Last night's Metropolitan Opera performance of that lovely old chestnut, Donizetti's wonderful Lucia di Lammermoor, was a revelation. I thought I'd heard enough performances of Mad Lucy by most of the major interpreters of the 20th century to last the rest of my life, but I was wrong. The incredibly talented young German soprano Diana Damrau had absolutely everything in the role: vocal beauty and accuracy spiced with expressive variety, theater-worthy acting ability, grace, and personal charisma. She was ably seconded by the fine Polish tenor Piotr Beczala who, unlike most Edgardos, received almost equal kudos after the Tomb Scene. And people stayed around after the Mad Scene to hear him, too! We were given a bonus view of Lucia herself, as, in Mary Zimmerman's extremely creative Victorian-style production, her ghost appears to embrace the dying Edgardo. Bravi tutti!

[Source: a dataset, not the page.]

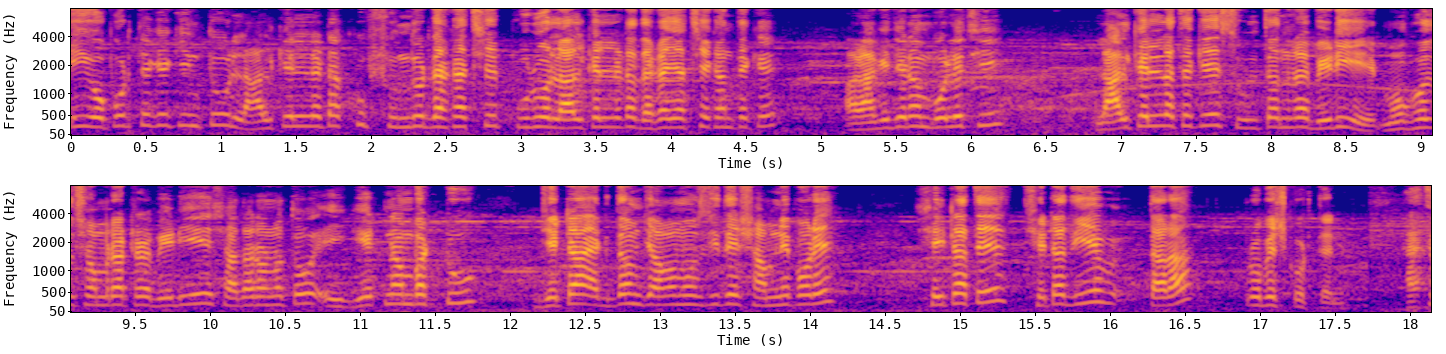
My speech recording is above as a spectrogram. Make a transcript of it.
এই ওপর থেকে কিন্তু লালকেল্লাটা খুব সুন্দর দেখাচ্ছে, পুরো লালকেল্লাটা দেখা যাচ্ছে এখান থেকে। আর আগে যেরকম বলেছি লালকেল্লা থেকে সুলতানরা বেরিয়ে, মোঘল সম্রাটরা বেরিয়ে সাধারণত এই গেট নাম্বার টু যেটা একদম জামা মসজিদের সামনে পড়ে, সেটাতে, সেটা দিয়ে তারা প্রবেশ করতেন। এত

An otherwise nearly perfect evening at the opera (where everything is almost as beautiful as at the ballet) poses a question worthy of Randy Cohen, who writes "The Ethicist" column in the Sunday New York Times Magazine: What do you do about an elderly gentleman sitting behind you who is apparently wearing some kind of breathing apparatus (not visible) that makes a steady hissing on-and-off sound during the entire evening? You can't ask the old guy to stop breathing, can you? Does such a person have the right to attend the theater at all and disturb others as much as does the ringing of cellphones or the whistling of improperly adjusted hearing aids? At least those can finally be silenced (after much effort on the part of audience members and theater staff). Well, my solution, and the solution of a neighboring couple, was to find other seats. I had to wait until after (hiss, hiss) Act I, although they, sitting on an aisle, were able to do so directly after the prelude. Lucky that there were a few empty seats (your loss, absentees!), perhaps because it was Yom Kippur eve. Some years ago a Carnegie Hall lieder recital by the great Belgian bass-baritone José Van Dam was marred by someone's whistling hearing aid. And there was no way to tell where the noise was coming from; there was no escape. I was more fortunate last evening.

I feel sorry for the poor breather and suppose he should be allowed out at public events, but maybe not at straight plays or classical music performances. What is to be done? With the advent of podcasts, DVDs, and DVRs, perhaps he can find it in his heart to stay at home. I wonder what Randy would say? But I'm not going to ask him, because his answer would probably be the same as mine.

Sunday, October 5, 2008

Seventh Avenue Bizarre

As a teenager, I had a temporary summer job selling handbags in a department store in my hometown. It always amazed me that even the ugliest bag could find a buyer. I know that one cannot legislate taste, but it was still frightening to think that anyone could find certain items attractive.  In an issue of The New Yorker, some years ago, there was a cartoon by the wonderfully wry Roz Chast that showed a shop window that was typical of some small stores around town. The displays were of the most hideous dresses and accessories imaginable, and the caption read something like, "Who shops in these places?" On my way along Seventh Avenue to experience beautiful ballet at City Center, I frequently pass tourist shops like the ones pictured here and wonder the same thing: Who buys this stuff anyway? Especially in these parlous economic times, who is going to spend money on tchotchkes? And yet they do. These places have been in business a long time. It remains to be seen if they'll stay alive in the coming months and remain an endless source of amusement, at least to me.